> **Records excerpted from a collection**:
═══
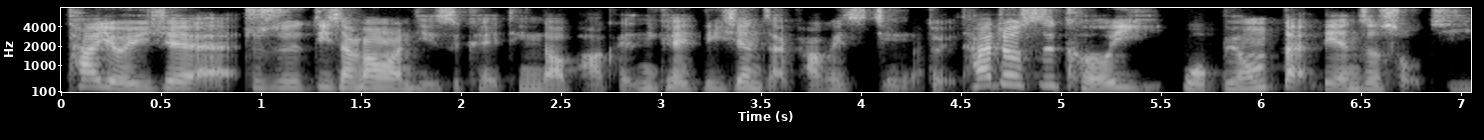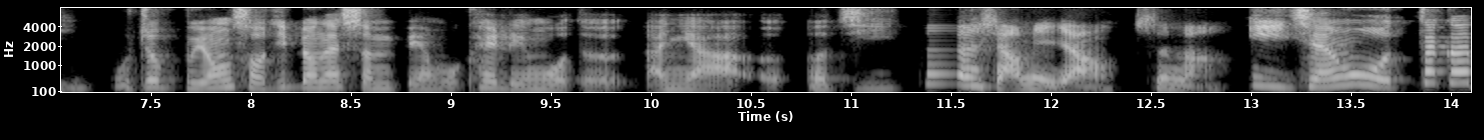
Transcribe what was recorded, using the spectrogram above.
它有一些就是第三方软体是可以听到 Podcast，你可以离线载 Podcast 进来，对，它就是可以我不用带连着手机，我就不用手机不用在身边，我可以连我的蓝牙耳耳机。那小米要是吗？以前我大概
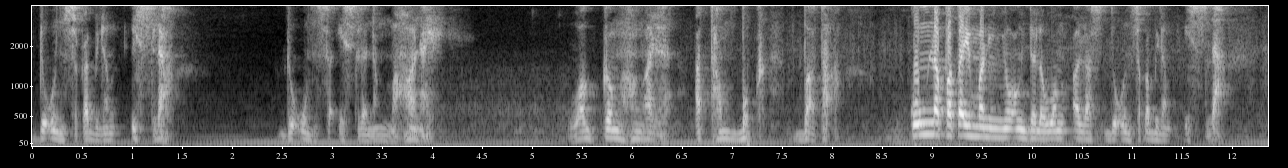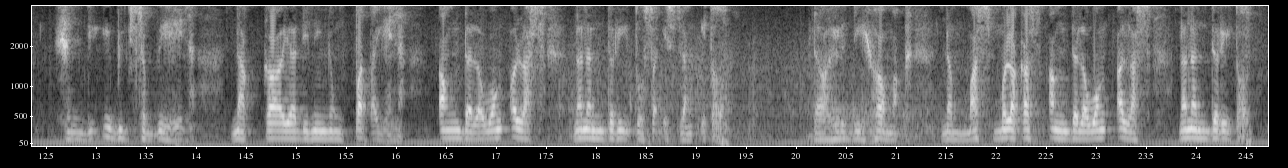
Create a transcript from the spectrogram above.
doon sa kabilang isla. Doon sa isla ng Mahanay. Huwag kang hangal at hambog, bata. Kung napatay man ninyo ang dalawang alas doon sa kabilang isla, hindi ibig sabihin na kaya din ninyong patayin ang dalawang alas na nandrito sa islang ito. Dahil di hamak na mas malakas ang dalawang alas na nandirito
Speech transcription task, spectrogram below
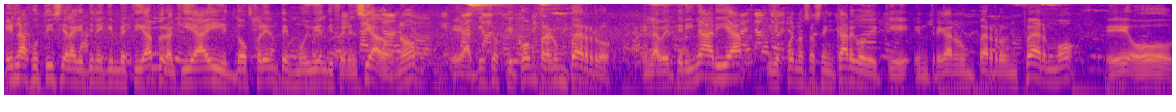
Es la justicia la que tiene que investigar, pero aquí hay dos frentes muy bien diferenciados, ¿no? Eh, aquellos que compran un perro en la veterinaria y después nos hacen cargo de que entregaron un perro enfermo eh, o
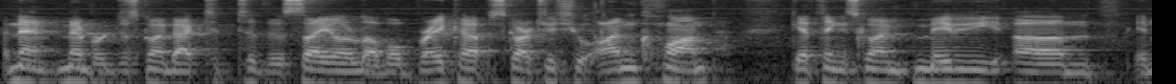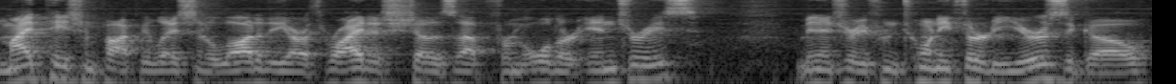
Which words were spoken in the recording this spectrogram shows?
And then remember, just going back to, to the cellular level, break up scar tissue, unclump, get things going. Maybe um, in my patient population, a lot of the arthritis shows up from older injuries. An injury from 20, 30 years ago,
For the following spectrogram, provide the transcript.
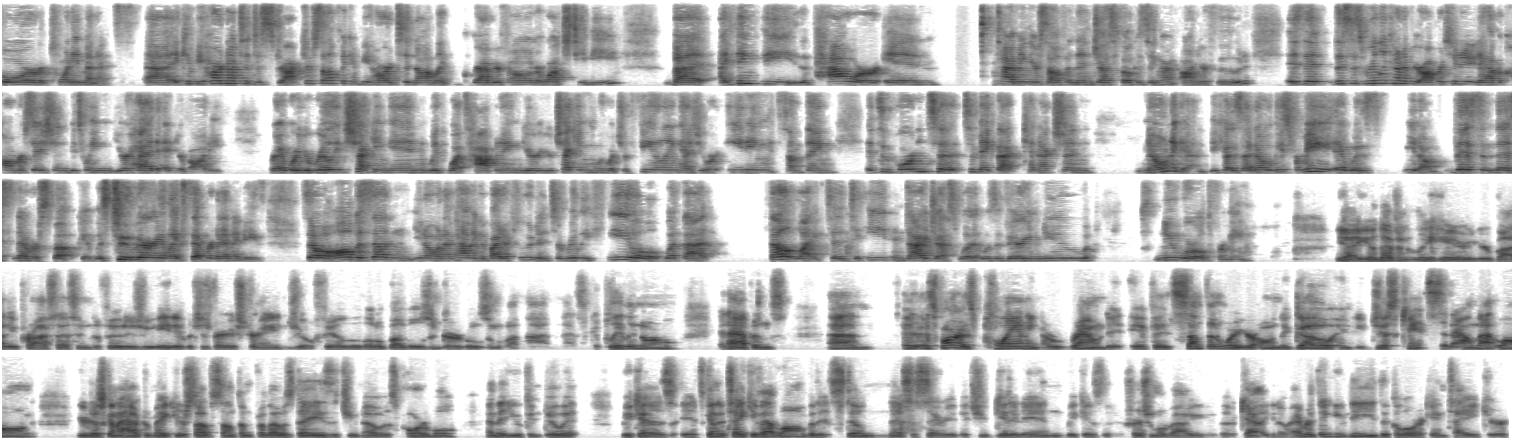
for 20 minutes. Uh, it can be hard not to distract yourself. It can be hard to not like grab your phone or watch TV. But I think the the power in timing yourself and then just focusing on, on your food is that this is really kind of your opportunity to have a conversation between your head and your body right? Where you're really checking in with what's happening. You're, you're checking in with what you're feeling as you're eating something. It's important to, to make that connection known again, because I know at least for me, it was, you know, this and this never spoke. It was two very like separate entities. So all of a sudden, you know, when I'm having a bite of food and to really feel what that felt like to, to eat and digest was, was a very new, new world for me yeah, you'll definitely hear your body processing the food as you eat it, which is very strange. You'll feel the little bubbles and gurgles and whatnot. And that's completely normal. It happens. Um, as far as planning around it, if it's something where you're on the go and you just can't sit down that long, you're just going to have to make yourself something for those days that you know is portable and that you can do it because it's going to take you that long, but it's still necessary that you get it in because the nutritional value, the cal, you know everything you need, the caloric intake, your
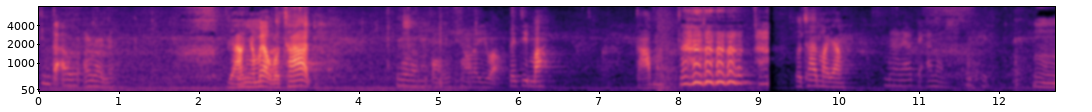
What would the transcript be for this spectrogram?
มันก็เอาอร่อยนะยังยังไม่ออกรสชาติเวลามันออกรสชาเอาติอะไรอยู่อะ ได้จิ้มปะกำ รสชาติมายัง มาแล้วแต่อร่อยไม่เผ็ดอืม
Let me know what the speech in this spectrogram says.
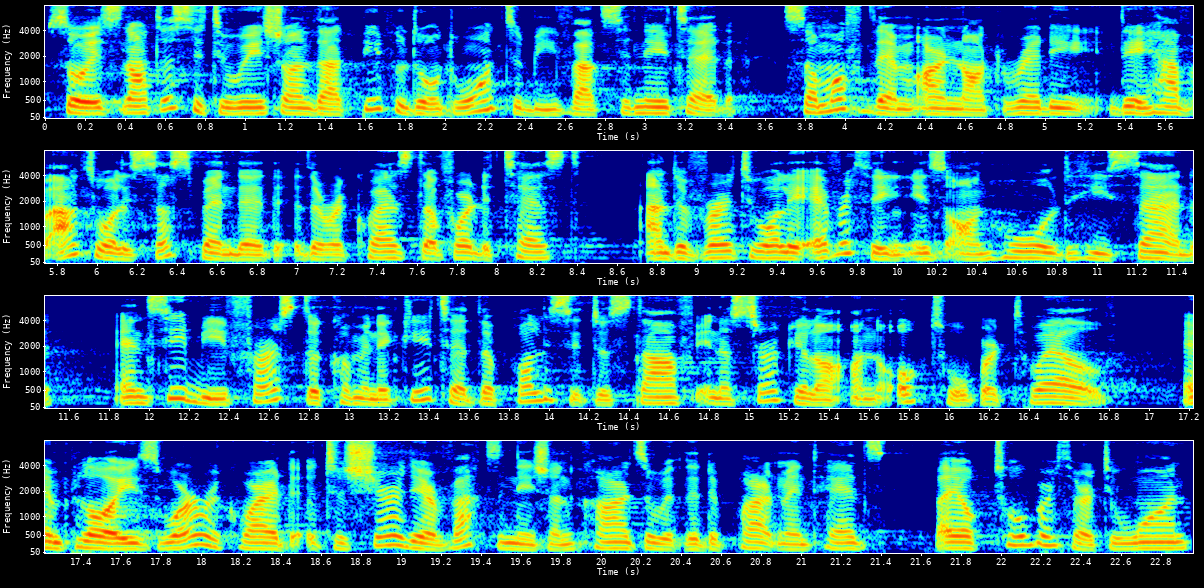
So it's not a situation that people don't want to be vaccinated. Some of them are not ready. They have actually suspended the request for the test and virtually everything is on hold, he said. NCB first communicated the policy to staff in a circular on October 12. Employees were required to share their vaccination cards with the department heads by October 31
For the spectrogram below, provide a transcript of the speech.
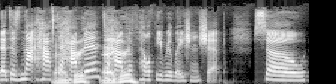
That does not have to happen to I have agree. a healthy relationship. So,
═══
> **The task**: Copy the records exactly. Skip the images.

> **Result of this exercise**:
Transcribe what was recorded, using the spectrogram above.
它有一些就是第三方软体是可以听到 Podcast，你可以离线载 Podcast 进来，对，它就是可以我不用带连着手机，我就不用手机不用在身边，我可以连我的蓝牙耳耳机。那小米要是吗？以前我大概
Create a transcript from the spectrogram above.
doon sa kabilang isla. Doon sa isla ng Mahanay. Huwag kang hangal at hambog, bata. Kung napatay man ninyo ang dalawang alas doon sa kabilang isla, hindi ibig sabihin na kaya din ninyong patayin ang dalawang alas na nandrito sa islang ito. Dahil di hamak na mas malakas ang dalawang alas na nandirito
Speech transcription task, spectrogram below
Es la justicia la que tiene que investigar, pero aquí hay dos frentes muy bien diferenciados, ¿no? Eh, aquellos que compran un perro en la veterinaria y después nos hacen cargo de que entregaron un perro enfermo eh, o
Which words were spoken in the recording this spectrogram shows?
And then remember, just going back to, to the cellular level, break up scar tissue, unclump, get things going. Maybe um, in my patient population, a lot of the arthritis shows up from older injuries. An injury from 20, 30 years ago,
For the following spectrogram, provide the transcript.
for 20 minutes. Uh, it can be hard not to distract yourself. It can be hard to not like grab your phone or watch TV. But I think the the power in timing yourself and then just focusing on, on your food is that this is really kind of your opportunity to have a conversation between your head and your body right? Where you're really checking in with what's happening. You're, you're checking in with what you're feeling as you're eating something. It's important to, to make that connection known again, because I know at least for me, it was, you know, this and this never spoke. It was two very like separate entities. So all of a sudden, you know, when I'm having a bite of food and to really feel what that felt like to, to eat and digest was, was a very new, new world for me yeah, you'll definitely hear your body processing the food as you eat it, which is very strange. You'll feel the little bubbles and gurgles and whatnot. And that's completely normal. It happens. Um, as far as planning around it, if it's something where you're on the go and you just can't sit down that long, you're just going to have to make yourself something for those days that you know is portable and that you can do it because it's going to take you that long, but it's still necessary that you get it in because the nutritional value, the cal, you know everything you need, the caloric intake, your
What would the transcript be for this spectrogram?
มันก็เอาอร่อยนะยังยังไม่ออกรสชาติเวลามันออกรสชาเอาติอะไรอยู่อะ ได้จิ้มปะกำ รสชาติมายัง มาแล้วแต่อร่อยไม่เผ็ดอืม
Let me know what the speech in this spectrogram says.
So it's not a situation that people don't want to be vaccinated. Some of them are not ready. They have actually suspended the request for the test and virtually everything is on hold, he said. NCB first communicated the policy to staff in a circular on October 12. Employees were required to share their vaccination cards with the department heads by October 31
For the spectrogram below, provide a transcript of the speech.
That does not have to happen to I have agree. a healthy relationship. So,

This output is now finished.